New forum member. Sorry to lurk, but the fork question is a worry of mine. I am thinking of putting a 250 or 350 front hub motor (Leed or Hilltopper) on a Specialized SL3 Roubaix with carbon fork and alum dropouts. For hill assist only, hopefully variable throttle. I have spoken with a guy who put together same on a Dolce which has carbon forks for his wife and it is doing well in assist mode use after 9 months. I am concerned about an on-off button as I like to ride the paceline, too, and power surge is a good way to get kicked from the group. Any mechanical safety concerns?
 

rich c

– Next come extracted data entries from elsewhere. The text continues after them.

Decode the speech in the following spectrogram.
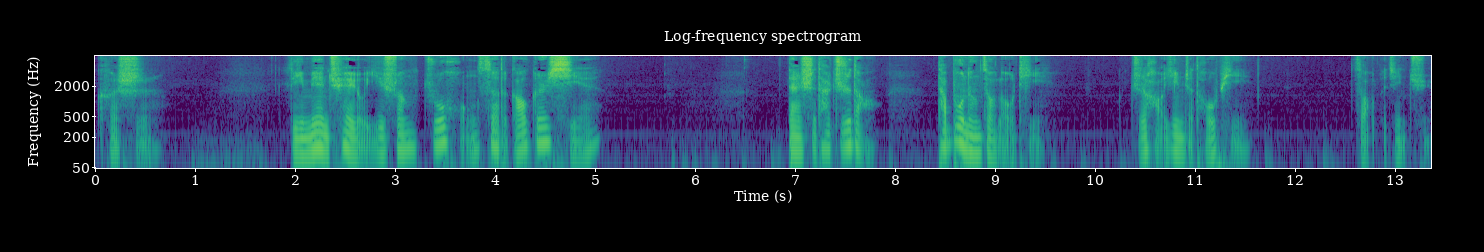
可是，里面却有一双朱红色的高跟鞋。但是他知道，他不能走楼梯，只好硬着头皮走了进去。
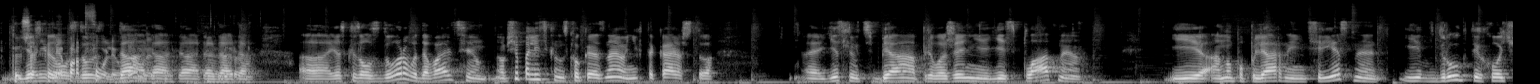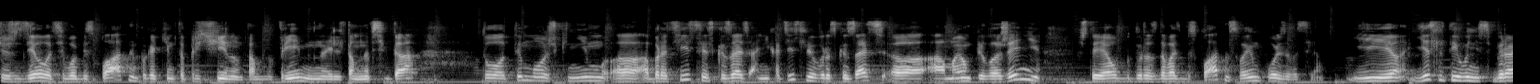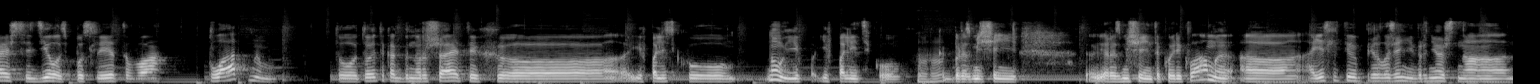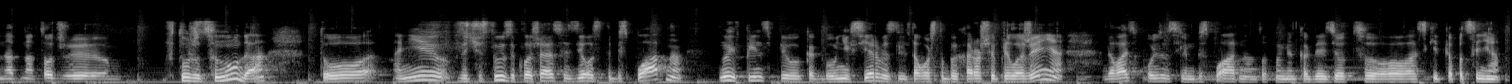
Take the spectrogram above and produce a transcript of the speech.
То есть я они сказал, для портфолио, да? Да, да, да, да, да, да. Я сказал, здорово, давайте. Вообще политика, насколько я знаю, у них такая, что э, если у тебя приложение есть платное, и оно популярное и интересное, и вдруг ты хочешь сделать его бесплатным по каким-то причинам, там, временно или там навсегда, то ты можешь к ним э, обратиться и сказать, а не хотите ли вы рассказать э, о моем приложении, что я его буду раздавать бесплатно своим пользователям. И если ты его не собираешься делать после этого платным, то, то это как бы нарушает их, э, их политику, ну, их, их политику uh-huh. как бы размещения размещение такой рекламы. А, а если ты приложение вернешь на, на, на тот же, в ту же цену, да, то они зачастую соглашаются сделать это бесплатно. Ну и, в принципе, как бы у них сервис для того, чтобы хорошее приложение давать пользователям бесплатно на тот момент, когда идет э, скидка по цене.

Administrator
Staff member
#13
What kind of axle on that bike? For quick release you need an adapter washer to be able to use a standard nut because of the safety recess. I guess JRA will tell you it's okay to run in aluminum, but I've understood that to be a bad idea. Isn't the purpose of a carbon fiber fork is weight and flexibility? Not sure flexibility is a good idea with a hub motor.
 
#14
What kind of axle on that bike? For quick release you need an adapter washer to be able to use a standard nut because of the safety recess. I guess JRA will tell you it's okay to run in aluminum, but I've understood that to be a bad idea. Isn't the purpose of a carbon fiber fork is weight and flexibility? Not sure flexibility is a good idea with a hub motor.
Yeah, and getting a metal fork to drop in that year is gonna be hard. It came with a tapered steerer from 1 1/8 - 1 3/8 inch taper. What about a torque arm? And do they have quick release axles for these motors that are 9mm? The front has a standard quick release skewer and the dropouts are 9mm instead of the usually desired 10. Taking out that much material with a file also makes me nervous. I am reluctant to convert my 26" hardtail because everyone knows that can't hang in a paceline... My remaining option is to buy a cheap aluminum road bike that's going to come with a lot lower grade grouppo than I have been riding. Or a vintage steel bike. So many decisions. I am a paunchy 58 yr old who wants to keep up.
 

JRA

Well-Known Member
#15
The only QR Front Hub is the Grin one. It is adaptable to 9mm standard QR, 15 and 20 TA and is the lightest Direct Drive hub on the planet of its watt class. It also includes a built in torque arm that makes a very positive connection and in all my miles on the bike it has held the 9mm QR in place.

You are right about the 1mm axle size difference that all the other nutted axle hubs have which people mainly pull out the file for as you suggest. Taking 1/2mm off each side of the dropout is not that big a deal if it is done correctly. But there were incorrect procedures done that did result in failures that have obviously tainted the front hub system forever it seems. That said my V1 bike has a 9c motor with a nutted axle that I had the dropouts widened on. Oh, and they are carbon fiber. Using the proper washers and locking it all down with a torque arm has worked on that bike for a couple thousand miles also with no ill effect.

And the use of carbon is about weight but not flexibility. It is about its ability to dampen vibrations and have a softer ride quality than aluminum but are as or more stiff torsionally.

I did a group road ride a few weeks ago on my mid drive MTB just to see if I could hang and in the lowest mode and 15psi in the tires I was able to keep up just fine but they were only averaging about 20mph. I missed my hub bike though and the ability to vary my cadence without varying my speed.